My grandmother died Saturday night. She was a HUGE part of my life. She was the only person that ever sent me mail, I always had to have stamps and stationery on hand just for responding to her letters. She would mail me any little clipping or picture that made me think of her, and in college when I was on my own for the first time I loved getting weird little things in my mailbox. When I was in college she would call and leave messages and my roommates would never be able to understand what she said, they'd just say "We think somebody called for you." When she called the house and Matt answered the phone she would just say "Where is she?" They had whole conversations about me and how grumpy I get and whenever I would be visiting her for too long she would send me home to Matt "so he doesn't divorce you."
When I was little I was jealous of all the other kids who had babysitters because she was my only babysitter for my entire childhood. I didn't realize how good I had it. We would walk to the park and she would hang out with all the moms while I played. Every weekend my parents would drop me off at her house and she would feed me totally unhealthy Hungarian food on Saturday night and we would watch old musicals on PBS and play card games. Then I would take a bath in her bathtub and sleep in her sparest spare room. In the morning I would go wake her up and she would make me eggs and bacon while I watched old Adam West Batman reruns on TV. Then we would go work in her yard all day. I mowed her lawn (the way it was supposed to be done) and planted and dug things up under her eagle-eyed supervision. I was never allowed to touch the azaleas. The fuchsias looked like little ballerinas and the camellias were the size of a baseball. The jade plants were bigger than I was. I didn't know anyone else with a garden like hers.
In the last couple of years we tried to organize ourselves so everybody talked to her at least twice a week. She loved it. Whenever you called her she gave you the latest gossip on everybody else. She got all the news first and she would make sure everybody knew whether you were going to a concert this weekend or just planting a shrub. She was 104. When she moved into the nursing home last year my dad got her a cell phone. It was her lifeline. She racked up a HUGE phone bill. She had people calling her from Hungary, from the East Coast, from all over the place. And she called us all the time. In the last three months of me living here, she was never without that phone. In the hospital when she was too tired to talk I would tuck her in with her phone by her pillow and my sisters would call her and talk at her just so she could hear their voices.
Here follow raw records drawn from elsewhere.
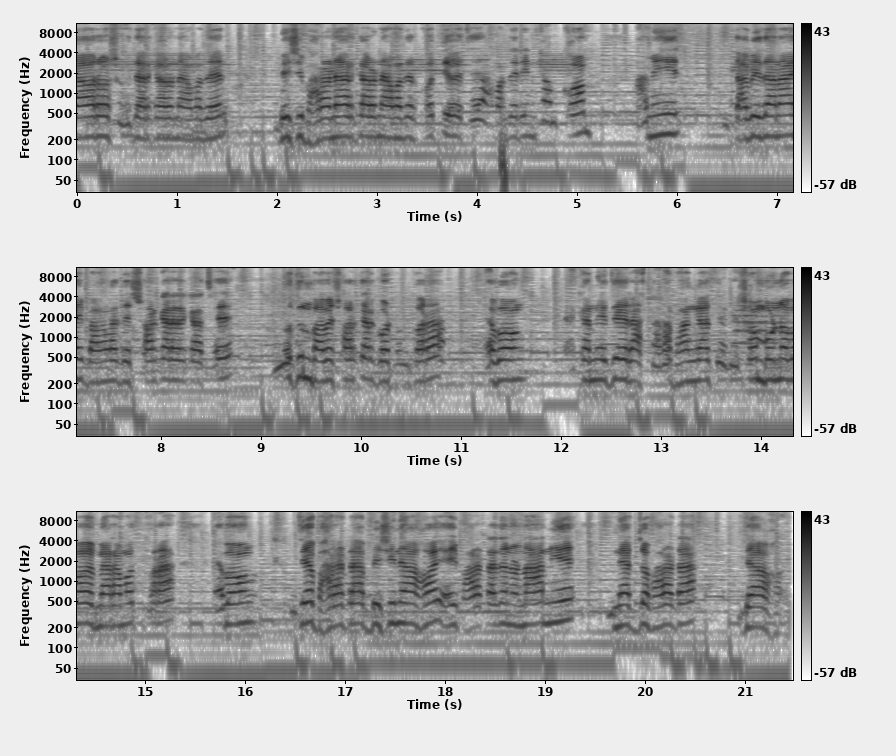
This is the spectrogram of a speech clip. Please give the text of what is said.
যাওয়ার অসুবিধার কারণে আমাদের বেশি ভাড়া নেওয়ার কারণে আমাদের ক্ষতি হয়েছে, আমাদের ইনকাম কম। আমি দাবি জানাই বাংলাদেশ সরকারের কাছে নতুনভাবে সরকার গঠন করা এবং এখানে যে রাস্তাটা ভাঙ্গা আছে সম্পূর্ণভাবে মেরামত করা এবং যে ভাড়াটা বেশি নেওয়া হয়, এই ভাড়াটা যেন না নিয়ে ন্যায্য ভাড়াটা দেওয়া হয়।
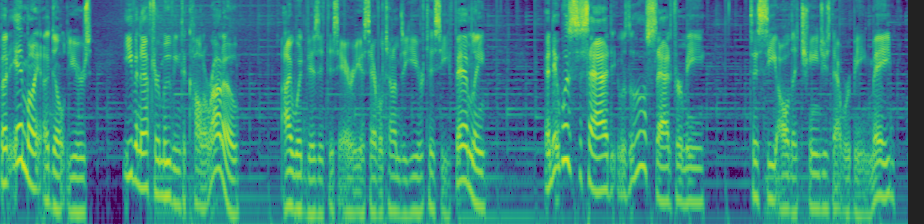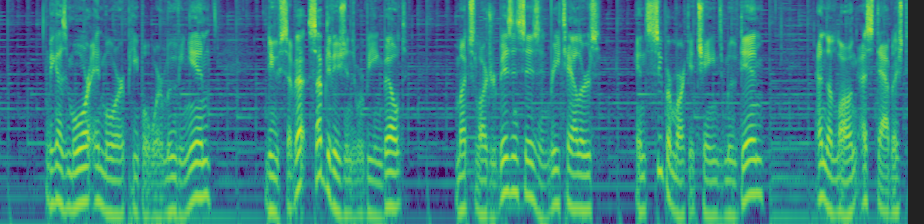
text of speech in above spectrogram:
But in my adult years, even after moving to Colorado, I would visit this area several times a year to see family, and it was sad, it was a little sad for me to see all the changes that were being made because more and more people were moving in, new sub- subdivisions were being built, much larger businesses and retailers and supermarket chains moved in, and the long established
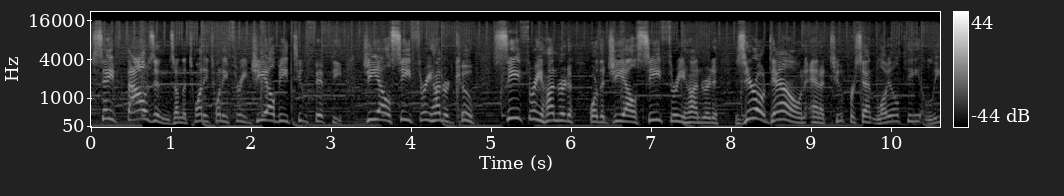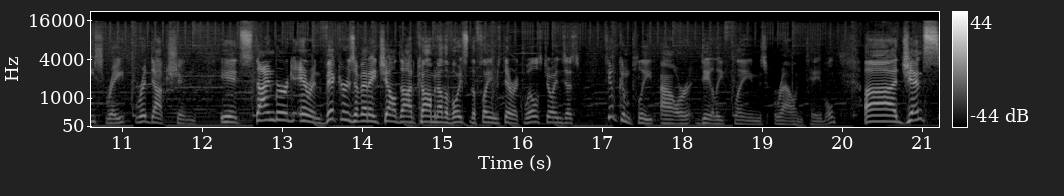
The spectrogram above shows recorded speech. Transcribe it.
Save thousands on the 2023 GLB 250, GLC 300 Coupe, C300, or the GLC 300. Zero down and a 2% loyalty lease rate reduction. It's Steinberg, Aaron Vickers of NHL.com, and now the voice of the Flames, Derek Wills, joins us to complete our Daily Flames roundtable. Uh, gents,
Now I live in her house. I had to rearrange all the furniture and repaint the entire place so it wouldn't be weird. And I can prune the azaleas. But I'd rather have her here. The nursing home is two blocks away and it is so strange not having to stop there on my way home any more.